Services between Edinburgh and England are run by LNER, Avanti West Coast, Cross Country, TransPennine Express and Caledonian Sleeper. These companies all carry bikes free of charge, but they vary in their policies regarding reservations. Some say that reservations are compulsory; others merely that they are recommended. It's best to check with the ticket office or the company's website before setting out.

I've heard that tramlines are particularly dangerous for cyclists in Edinburgh. What's the story?

Accidents involving cyclists and tram tracks are unfortunately all too frequent. Most of them are caused by bike wheels getting stuck in the tracks, or by cyclists slipping on tramlines in wet or icy weather. The usual advice is always to cross the tracks at as oblique an angle as possible, and to keep your speed down when doing so.

The most dangerous sections of the tram route are those in the city centre, with the Haymarket area being a particular black spot. It is less of an issue in the section between Haymarket and the airport, as the trams there mainly run on segregated tracks.

Fortunately, you can usually plan a route that avoids the tram tracks, even in the city centre. But if you do find yourself cycling on the tram route, and you are worried about the danger, the best policy is to dismount and wheel your bike.
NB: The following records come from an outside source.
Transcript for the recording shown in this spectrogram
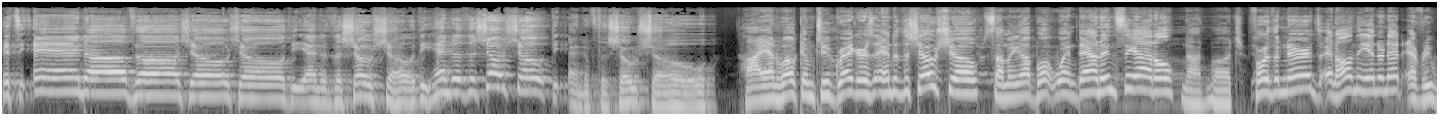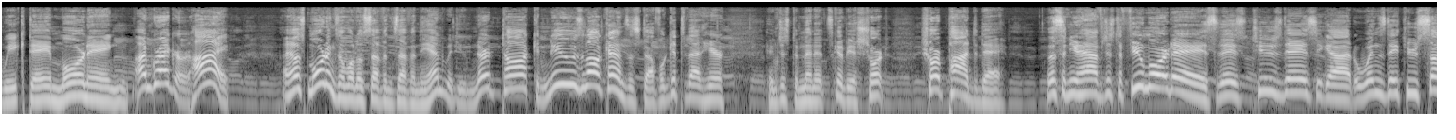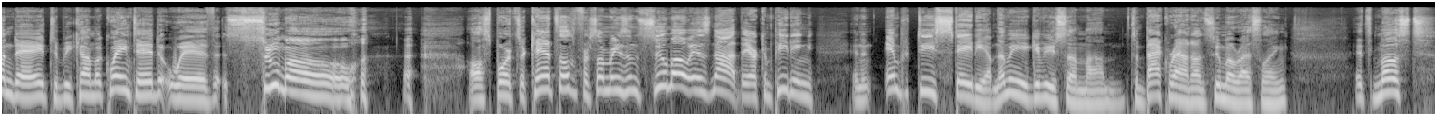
It's the end of the show, show, the end of the show, show, the end of the show, show, the end of the show, show. Hi, and welcome to Gregor's End of the Show show, summing up what went down in Seattle. Not much. For the nerds and on the internet every weekday morning. I'm Gregor. Hi. I host mornings on 1077 The End. We do nerd talk and news and all kinds of stuff. We'll get to that here in just a minute. It's going to be a short, short pod today. Listen, you have just a few more days. Today's Tuesday, so you got Wednesday through Sunday to become acquainted with sumo. All sports are canceled. For some reason, sumo is not. They are competing in an empty stadium. Let me give you some um, some background on sumo wrestling. It's most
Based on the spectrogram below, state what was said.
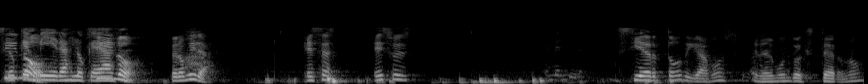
Sí, lo que no. miras, lo que sí, haces. no. Pero mira, esas, eso es cierto, digamos, en el mundo externo,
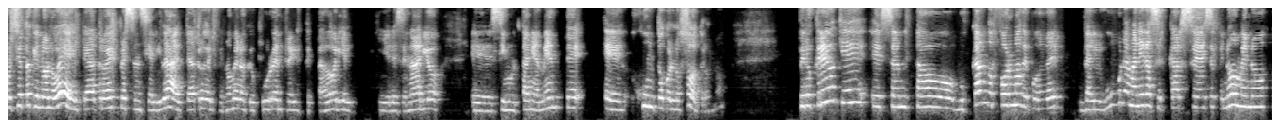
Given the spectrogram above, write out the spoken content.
por cierto que no lo es, el teatro es presencialidad, el teatro es el fenómeno que ocurre entre el espectador y el, y el escenario eh, simultáneamente junto con los otros. ¿no? pero creo que eh, se han estado buscando formas de poder de alguna manera acercarse a ese fenómeno,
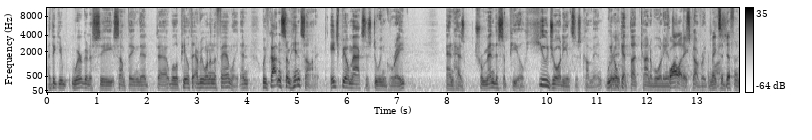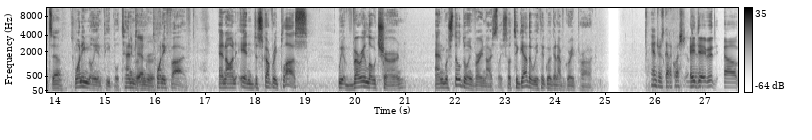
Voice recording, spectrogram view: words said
I think you, we're going to see something that uh, will appeal to everyone in the family. And we've gotten some hints on it. HBO Max is doing great and has tremendous appeal. Huge audiences come in. We don't get that kind of audience Quality. at Discovery It makes a difference, yeah. 20 million people, 10 Thank million, Andrew. 25. And on in Discovery Plus, we have very low churn, and we're still doing very nicely. So together, we think we're going to have a great product. Andrew's got a question. Hey, David. Uh,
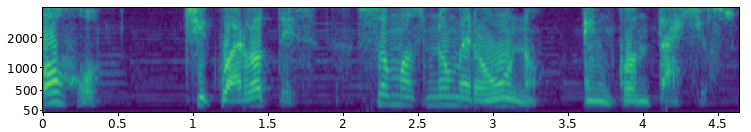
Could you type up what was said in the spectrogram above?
Ojo, chicuarotes, somos número uno en contagios.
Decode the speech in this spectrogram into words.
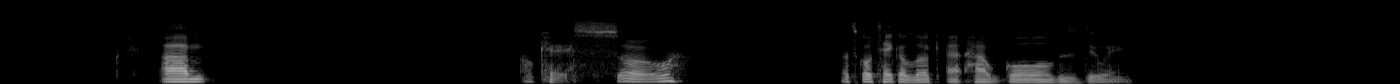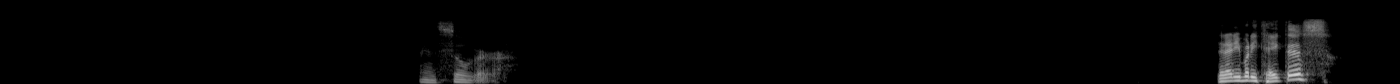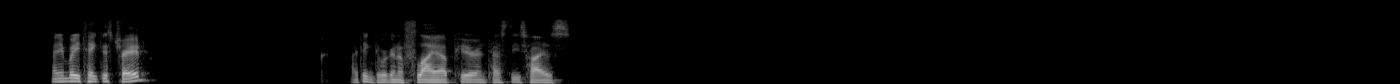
Um, Okay, so let's go take a look at how gold is doing. And silver. Did anybody take this? Anybody take this trade? I think that we're going to fly up here and test these highs.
Is my bike likely to be stolen?

If you leave your bike unlocked and unattended, you stand a good chance of it not being there when you get back. Edinburgh is not a high-crime city, but bike thefts are a fact of life here, just as in many other urban areas.

Make it a rule always to lock your machine whenever you leave it unattended - even for a few minutes. Use a good-quality lock, and secure the bike to a fixed object, preferably a proper bike rack. If possible, park it where there are a lot of people about, and be sure to remove any GPS units, cycle computers or other detachable devices.

Is my hotel likely to have somewhere to store my bike?

Unfortunately, not that many Edinburgh hotels offer bike storage or secure parking. But there are exceptions, so check with the hotel when your make your booking. Hostels, on the other hand, tend to be more cycle-friendly.

The world-famous Forth Bridge

What will the weather be like for my visit?

This is a hard one to answer. Scottish weather is notoriously uncertain, and it can vary hugely from day to day.

In general, summers are warm, but not often hot. With luck, there will be days when you will be cycling in T-shirt and shorts. But you're just as likely to need a sweater or a light wind-proof jacket. Summer daytime temperatures are typically around 16C to 20C (59F to 68F), and will go into the low to mid 20s (69F to 77F) during the occasional hot spell.

Similarly, winters are cold, but rarely freezing. We sometimes get cold snaps when the overnight temperature drops below zero, leaving icy patches on roads and paths the next day. But these don't usually last long. Typical winter daytime temperatures are 5C to 10C (41F to 50F). Except when we get snow - which isn't all that often - there's no reason why you can't enjoy a bike ride in the winter, provided you wrap up well.

Edinburgh is a lot drier than many other parts of Scotland, but if you're here for more than a few days, the chances are that you'll see some rain - at any time of the year. Strong winds are also common, especially in the winter, and these can make cycling unpleasant at times.

Finally, keep in mind that winter days are short: less than eight hours of daylight in December. But we make up for it in summer. In June and early July, you'll often be able to cycle in daylight up until about 10 pm.

Can I join a group ride while I'm in Edinburgh?

Definitely. As you will see from this page, there are several active cycling groups here, and they all welcome visitors on their rides. Most of their rides are free, with no need to book in advance. But do try to choose a ride that matches your fitness level and abilities.